Understanding how and when regulators interact with each other and with firms across borders, how firms are required, or expected, to respond, and how to handle multiple proceedings in different jurisdictions, is more critical than ever.
This fourth edition of “The Long Arm of Regulation: Responding to Cross-Border Financial Services Investigations”, Herbert Smith Freehills’ guide to cross-border financial services investigations, gives an overview of how to approach these issues, and aims to assist firms in navigating the differing regimes across 15 key jurisdictions, including, for the first time in this edition, South Africa. The guide covers a range of important topics, including the regulators’ breadth of powers, mechanisms for obtaining – and withholding – information, consequences for failing to comply, and the management of competing confidentiality and reporting obligations.
In producing this publication, we have drawn on the expertise of our financial services regulation practice across our international network of offices and through our formal alliance with Prolegis (Singapore). In addition, we are enormously grateful for contributions from law firms Anderson Mori & Tomotsune (Japan), Stibbe (the Netherlands) and Homburger (Switzerland).
In this blog post, we round-up forthcoming developments in the UK and at EU and International levels in financial services regulation which are expected for September 2019.
Please click here to access a preview of the Guide.
We are pleased to launch the 2019 edition of our Asia Pacific Guide to Privilege.
Businesses are increasingly faced with multi-jurisdictional disputes where evidence rarely falls within the borders of a single country and complex legal privilege issues often surface when dealing with communications across multiple jurisdictions.

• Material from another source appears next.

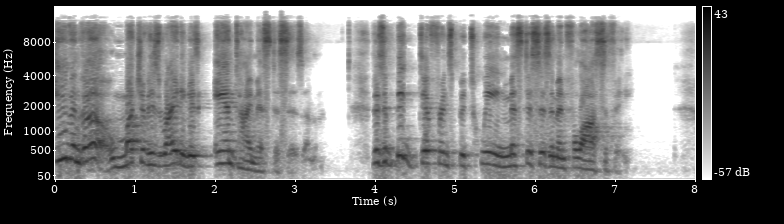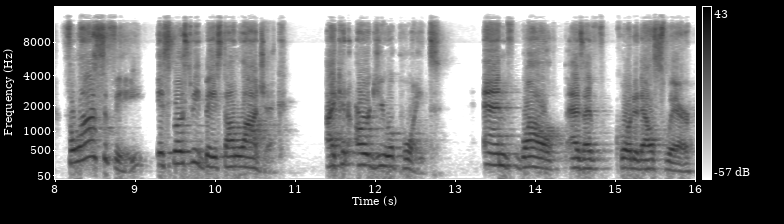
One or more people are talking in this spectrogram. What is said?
even though much of his writing is anti mysticism. There's a big difference between mysticism and philosophy. Philosophy is supposed to be based on logic. I can argue a point. And while, as I've quoted elsewhere,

Compiled by our network of Herbert Smith Freehills lawyers and trusted local counsel, the updated Guide takes account of the latest developments across Asia Pacific and covers 21 jurisdictions.